Weak market sentiment continues to weigh heavily on the real estate market in Singapore, Real Estate Developers’ Association of Singapore (Redas) president Augustine Tan said on Tuesday (July 12).
Mr Tan said that since the successive introduction of property cooling measures from 2009, the demand for private residential property has fallen sharply on the back of a hefty supply.
Addressing the Redas Property Market Update Seminar 2016 in Singapore, Mr Tan said that as of May 2016, there is a supply in the pipeline of 57,597 new private residential units and 12,077 executive condominiums. While unsold units stand at around 15,000, the supply is still significant in view of the prevailing weak demand, said the Redas chief.
“With the cooling measures still in force, the real estate market continues to face disruptive forces on multiple fronts – from weak demand and hefty supply to manpower constraints and challenging business environment,” said Mr Tan, who is also the executive director of property sales and corporate affairs at Far East Organization.

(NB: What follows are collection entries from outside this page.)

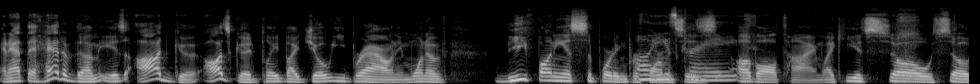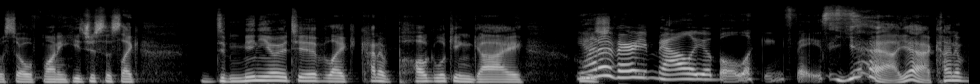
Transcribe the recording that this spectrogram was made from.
And at the head of them is Odgood, Osgood, played by Joe E. Brown in one of the funniest supporting performances great. of all time. Like he is so, so, so funny. He's just this like diminutive, like kind of pug looking guy. He had a very malleable looking face. Yeah, yeah, kind of.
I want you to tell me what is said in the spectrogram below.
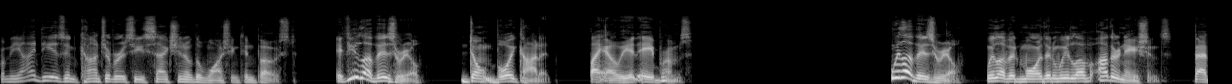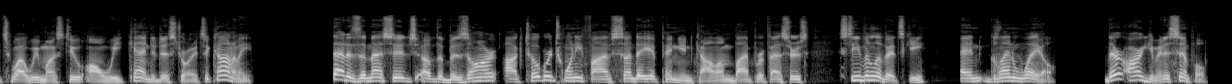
From the Ideas and Controversies section of the Washington Post. If you love Israel, don't boycott it. By Elliott Abrams. We love Israel. We love it more than we love other nations. That's why we must do all we can to destroy its economy. That is the message of the bizarre October 25 Sunday opinion column by professors Steven Levitsky and Glen Weyl. Their argument is simple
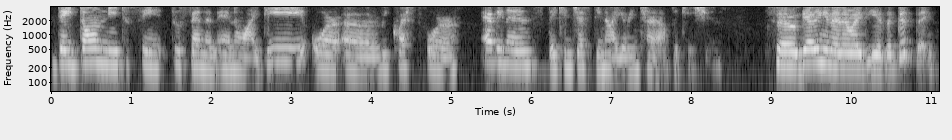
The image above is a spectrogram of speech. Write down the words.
they don't need to see to send an NOID or a request for evidence. They can just deny your entire application. So getting an NOID is a good thing.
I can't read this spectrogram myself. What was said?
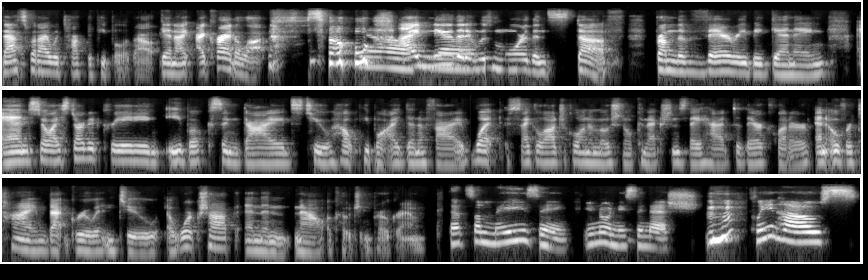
that's what I would talk to people about. And I, I cried a lot. so yeah, I knew yeah. that it was more than stuff from the very beginning. And so I started creating ebooks and guides to help people identify what psychological and emotional connections they had to their clutter. And over time, that grew into a workshop and then now a coaching program. That's amazing. You know, Nisinesh, mm-hmm. clean house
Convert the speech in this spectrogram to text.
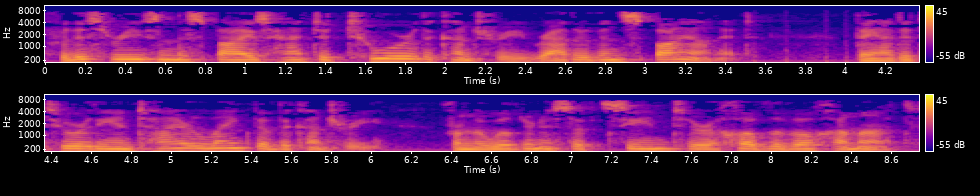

“With the drop off in demand, landlords and developers of retail, commercial and industrial properties are also beginning to feel pressure on rentals and high vacancy rates,” he said.
To move sales, Mr Tan said developers have taken price cuts ranging from 5 to 25 per cent for some of their projects. At new property launches, sales have been seen to peter out after the initial launch, he added.
“Industry experts estimate full year sales to come in at between 7,500 and 8,000 units this year, a level well below what would sustain a healthy property market,” he said.
Mr Tan said pressures continue to loom for developments affected by the qualifying certificate and the Additional Buyers’ Stamp Duty (ABSD).
He explained that some 1,100 to 1,200 unsold units across 17 developments will be affected by qualifying certificate (QC) rules by end 2016 with estimated charges amounting to nearly S$138 million. About 5,300 units remain unsold in 47 developments, excluding executive condominiums, which will be hit by the Additional Buyers Stamp Duty (ABSD) remission clawback from end 2016-2018, he said.
Under the QC rules, foreign developers must sell all units at their projects on private residential land within two years of obtaining a Temporary Occupation Permit (TOP). Failing that, the developer pays extension charges pro-rated to the proportion of unsold units. ABSD rules, introduced in December 2011, require developers to build and sell all new units within five years of a site’s contract purchase date or pay a 10 per cent levy – later raised to 15 per cent for sites bought from Jan 12, 2013.
Property markets, Mr Tan said, are driven by both economic fundamentals and market sentiment. Market conditions, he added, have become more fast-moving and property cycles have become shorter. Keeping abreast of the latest market events and development trends is critical in order to retain a competitive real estate advantage, he stressed.
Original article here.